One of my Windows 2003 servers began exhibiting very strange behavior a few months ago.  That a Windows server behaves badly isn’t strange, of course, but I’d never before encountered precisely this problem.  I searched and searched for solutions on Google, but could not find one that worked for me (though I did discover that a handful of others reported having very similar issues).  Since I’ve gotten so much help from the web (via Google) before, I figured I would pay back my debt by posting the solution I found this afternoon.  Your kilometerage may vary.

Problem

Services which log on as LocalService*, as opposed to LocalSystem and NetworkService, die repeatedly and at regular intervals.  In my case, it was every 90 seconds give or take 5.  I believe Windows 2003 and XP use the LocalService and NetworkService accounts for running services, so this may not apply to Windows 2000 or other versions of Windows.  * Some of these services are Windows Time, TCP/IP NetBIOS Helper, Remote Registry, Application Layer Gateway Service, Alerter, Smart Card, SSDP Discovery Service, Universal PnP Device Host, WebClient, and Windows User Mode Driver Framework. 

Solution

Disable WINEXIT.SCR screensaver within any relevant user accounts, e.g., Default User, All Users, or any service account.  You can run a search in regedit for the string "winexit.scr" to turn up all such values and determine which are relevant.  The value I needed to delete was in HKEY_USERS/.DEFAULT/Control Panel/Desktop/SCRNSAVE.EXE.

Explanation

The server in question is to be used for public terminal services, so I intended to use the winexit.scr screensaver as a relatively lightweight, easy way to ensure that users get warned about idle time and subsequently logged off after a preset period of time.  There are other ways of accomplishing this, to be sure, but I've always had good experiences with winexit.scr.  At any rate, while watching the list of processes in Task Manager, I noticed that about every minute-and-a-half, a winexit.scr process popped up and, more interestingly, was running in the LocalService context.  Lightbulb! Services running under LocalService are all launched via the svchost.exe binary that is included with Windows, and it turns out that the winexit screensaver kept shutting down these services (as I unwittingly instructed it to do) when they took advantage of their ability to log on as a service.  Why every 90 seconds?  I had winexit configured to allow only 60 seconds of idle time, and it gives the user 30 seconds of warning before killing a session. 

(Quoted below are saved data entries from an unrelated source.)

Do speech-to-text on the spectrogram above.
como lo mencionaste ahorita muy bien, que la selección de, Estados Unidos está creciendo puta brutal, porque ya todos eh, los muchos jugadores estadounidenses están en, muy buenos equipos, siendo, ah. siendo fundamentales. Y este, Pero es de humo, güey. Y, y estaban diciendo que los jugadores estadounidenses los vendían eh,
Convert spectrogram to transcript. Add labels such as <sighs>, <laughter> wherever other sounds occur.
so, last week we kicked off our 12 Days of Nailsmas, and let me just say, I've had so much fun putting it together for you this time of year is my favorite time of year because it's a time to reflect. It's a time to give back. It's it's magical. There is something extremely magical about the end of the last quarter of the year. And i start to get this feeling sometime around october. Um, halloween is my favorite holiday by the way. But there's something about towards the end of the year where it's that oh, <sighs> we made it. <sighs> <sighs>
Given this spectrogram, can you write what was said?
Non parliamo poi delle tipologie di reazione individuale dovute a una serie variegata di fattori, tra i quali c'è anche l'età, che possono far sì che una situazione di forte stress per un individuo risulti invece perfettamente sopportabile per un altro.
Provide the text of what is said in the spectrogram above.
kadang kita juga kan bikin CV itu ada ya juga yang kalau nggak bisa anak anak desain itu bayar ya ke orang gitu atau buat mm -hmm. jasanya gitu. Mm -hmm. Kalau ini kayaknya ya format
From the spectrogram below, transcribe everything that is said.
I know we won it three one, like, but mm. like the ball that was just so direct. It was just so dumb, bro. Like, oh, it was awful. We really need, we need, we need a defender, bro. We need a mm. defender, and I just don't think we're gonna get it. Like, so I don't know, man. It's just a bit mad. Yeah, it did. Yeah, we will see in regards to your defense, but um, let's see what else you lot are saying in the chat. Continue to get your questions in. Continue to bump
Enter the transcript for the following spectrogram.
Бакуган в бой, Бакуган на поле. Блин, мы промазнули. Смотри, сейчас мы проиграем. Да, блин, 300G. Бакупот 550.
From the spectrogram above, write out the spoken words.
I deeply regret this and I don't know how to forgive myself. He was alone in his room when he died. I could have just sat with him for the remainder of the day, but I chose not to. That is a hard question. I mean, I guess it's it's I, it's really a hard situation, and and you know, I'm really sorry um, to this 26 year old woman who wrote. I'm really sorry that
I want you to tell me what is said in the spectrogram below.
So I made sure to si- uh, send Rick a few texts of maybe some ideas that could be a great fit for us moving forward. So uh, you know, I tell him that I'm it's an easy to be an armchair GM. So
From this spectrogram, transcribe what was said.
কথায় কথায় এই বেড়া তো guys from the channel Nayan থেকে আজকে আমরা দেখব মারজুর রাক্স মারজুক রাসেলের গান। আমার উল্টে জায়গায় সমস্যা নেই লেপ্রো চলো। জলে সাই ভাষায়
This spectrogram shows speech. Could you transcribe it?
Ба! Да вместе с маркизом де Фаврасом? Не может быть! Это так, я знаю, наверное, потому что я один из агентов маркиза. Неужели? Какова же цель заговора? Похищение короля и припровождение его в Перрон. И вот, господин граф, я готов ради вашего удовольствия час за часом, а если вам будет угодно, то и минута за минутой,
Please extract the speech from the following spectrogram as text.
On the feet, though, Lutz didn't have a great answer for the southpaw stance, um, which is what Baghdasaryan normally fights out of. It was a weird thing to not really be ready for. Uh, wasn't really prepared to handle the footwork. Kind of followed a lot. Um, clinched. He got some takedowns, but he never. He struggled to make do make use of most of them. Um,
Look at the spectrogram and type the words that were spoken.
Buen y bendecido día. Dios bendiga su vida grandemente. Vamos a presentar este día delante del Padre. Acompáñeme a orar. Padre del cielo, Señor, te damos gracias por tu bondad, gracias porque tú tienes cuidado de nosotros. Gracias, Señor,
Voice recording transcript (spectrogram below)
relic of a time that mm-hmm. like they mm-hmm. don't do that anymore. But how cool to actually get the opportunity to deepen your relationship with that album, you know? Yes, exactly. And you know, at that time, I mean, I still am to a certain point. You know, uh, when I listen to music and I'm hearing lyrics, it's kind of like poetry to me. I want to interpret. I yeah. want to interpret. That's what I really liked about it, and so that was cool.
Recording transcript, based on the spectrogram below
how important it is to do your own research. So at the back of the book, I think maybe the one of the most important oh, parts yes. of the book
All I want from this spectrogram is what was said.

It’s almost as though computers are logical.  I just love when problems make sense.